Available records:
════════════════

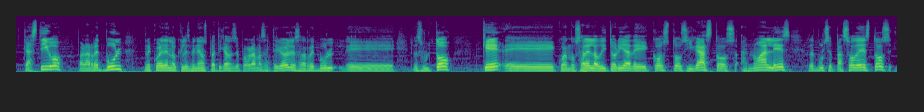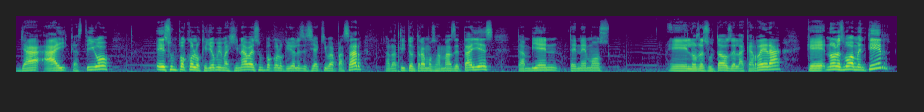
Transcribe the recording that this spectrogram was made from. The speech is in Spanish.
castigo para Red Bull. Recuerden lo que les veníamos platicando desde programas anteriores. A Red Bull eh, resultó que eh, cuando sale la auditoría de costos y gastos anuales, Red Bull se pasó de estos, ya hay castigo. Es un poco lo que yo me imaginaba, es un poco lo que yo les decía que iba a pasar. Al ratito entramos a más detalles. También tenemos eh, los resultados de la carrera, que no les voy a mentir,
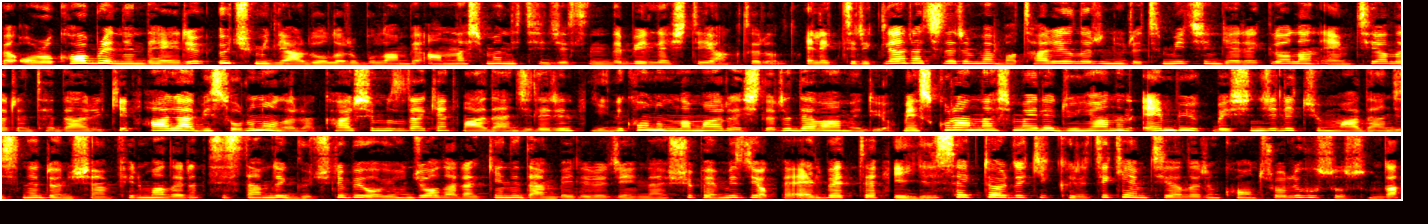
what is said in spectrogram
ve Orocobre'nin değeri 3 milyar doları bulan bir anlaşma neticesinde birleştiği aktarıldı. Elektrikli araçların ve bataryaların üretimi için gerekli olan emtiaların tedariki hala bir sorun olarak karşımızdayken madencilerin yeni konumlama arayışları devam ediyor. Meskur anlaşma ile dünyanın en büyük 5. lityum madencisine dönüşen firmaların sistemde güçlü bir oyuncu olarak yeniden belireceğinden şüphemiz şüphemiz yok ve elbette ilgili sektördeki kritik emtiaların kontrolü hususunda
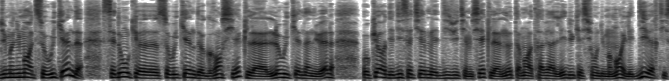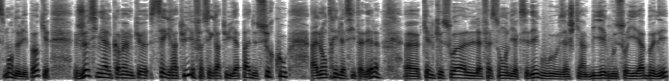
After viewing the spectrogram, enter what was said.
du monument et de ce week-end, c'est donc euh, ce week-end grand siècle, euh, le week-end annuel, au cœur des 17e et 18e siècles, notamment à travers l'éducation du moment et les divertissements de l'époque. Je signale quand même que c'est gratuit, enfin c'est gratuit, il n'y a pas de surcoût à l'entrée de la citadelle, euh, quelle que soit la façon d'y accéder, que vous achetiez un billet, que vous soyez abonné,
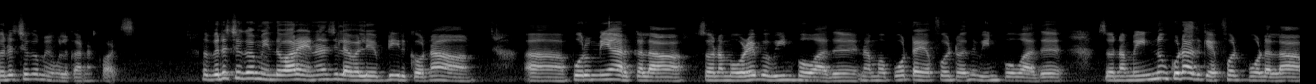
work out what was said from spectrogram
விருச்சிகம் இவங்களுக்கான கார்ட்ஸ் ஸோ விருச்சிகம் இந்த வாரம் எனர்ஜி லெவல் எப்படி இருக்கும்னா பொறுமையாக இருக்கலாம். ஸோ நம்ம உழைப்பு வீண் போகாது நம்ம போட்ட எஃபர்ட் வந்து வீண் போகாது ஸோ நம்ம இன்னும் கூட அதுக்கு எஃபர்ட் போடலாம்.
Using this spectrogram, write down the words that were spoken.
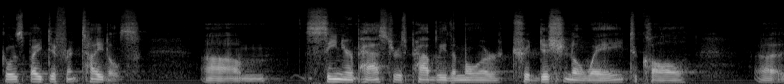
goes by different titles. Um, senior pastor is probably the more traditional way to call, uh,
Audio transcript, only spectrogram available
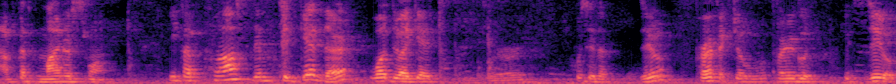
I've got minus one. If I plus them together, what do I get? Zero. Who said that? Zero? Perfect, Joe. Very good. It's zero.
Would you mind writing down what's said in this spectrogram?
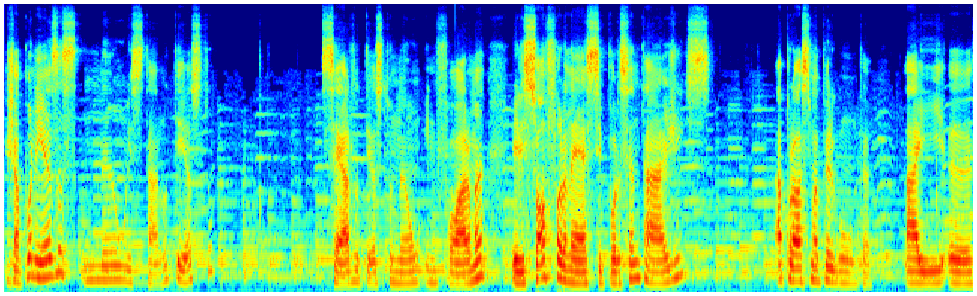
japonesas não está no texto, certo? O texto não informa, ele só fornece porcentagens. A próxima pergunta, aí uh,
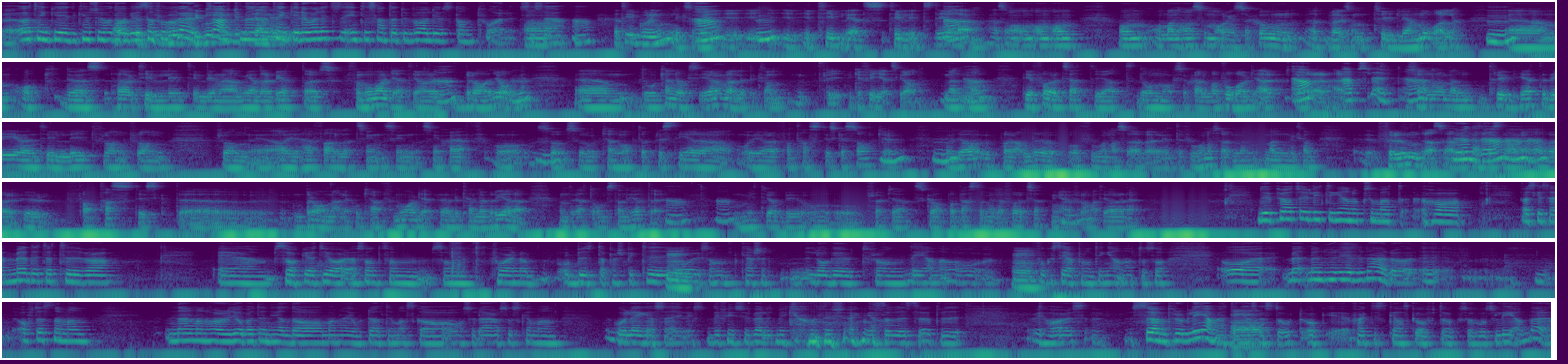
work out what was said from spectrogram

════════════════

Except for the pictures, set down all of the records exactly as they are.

Solved exercise:
Transcribe the recording that this spectrogram was made from. The speech is in Spanish.
castigo para Red Bull. Recuerden lo que les veníamos platicando desde programas anteriores. A Red Bull eh, resultó que eh, cuando sale la auditoría de costos y gastos anuales, Red Bull se pasó de estos, ya hay castigo. Es un poco lo que yo me imaginaba, es un poco lo que yo les decía que iba a pasar. Al ratito entramos a más detalles. También tenemos eh, los resultados de la carrera, que no les voy a mentir,
what is said in spectrogram
ve Orocobre'nin değeri 3 milyar doları bulan bir anlaşma neticesinde birleştiği aktarıldı. Elektrikli araçların ve bataryaların üretimi için gerekli olan emtiaların tedariki hala bir sorun olarak karşımızdayken madencilerin yeni konumlama arayışları devam ediyor. Meskur anlaşma ile dünyanın en büyük 5. lityum madencisine dönüşen firmaların sistemde güçlü bir oyuncu olarak yeniden belireceğinden şüphemiz şüphemiz yok ve elbette ilgili sektördeki kritik emtiaların kontrolü hususunda
After viewing the spectrogram, enter what was said.
du monument et de ce week-end, c'est donc euh, ce week-end grand siècle, euh, le week-end annuel, au cœur des 17e et 18e siècles, notamment à travers l'éducation du moment et les divertissements de l'époque. Je signale quand même que c'est gratuit, enfin c'est gratuit, il n'y a pas de surcoût à l'entrée de la citadelle, euh, quelle que soit la façon d'y accéder, que vous achetiez un billet, que vous soyez abonné,
work out what was said from spectrogram
விருச்சிகம் இவங்களுக்கான கார்ட்ஸ் ஸோ விருச்சிகம் இந்த வாரம் எனர்ஜி லெவல் எப்படி இருக்கும்னா பொறுமையாக இருக்கலாம். ஸோ நம்ம உழைப்பு வீண் போகாது நம்ம போட்ட எஃபர்ட் வந்து வீண் போகாது ஸோ நம்ம இன்னும் கூட அதுக்கு எஃபர்ட் போடலாம்.
Using this spectrogram, write down the words that were spoken.
goes by different titles. Um, senior pastor is probably the more traditional way to call, uh,
Audio transcript, only spectrogram available
I've got minus one. If I plus them together, what do I get? Zero. Who said that? Zero? Perfect, Joe. Very good. It's zero.
Would you mind writing down what's said in this spectrogram?
japonesas não está no texto, certo? O texto não informa, ele só fornece porcentagens. A próxima pergunta, aí uh,
work out what was said from spectrogram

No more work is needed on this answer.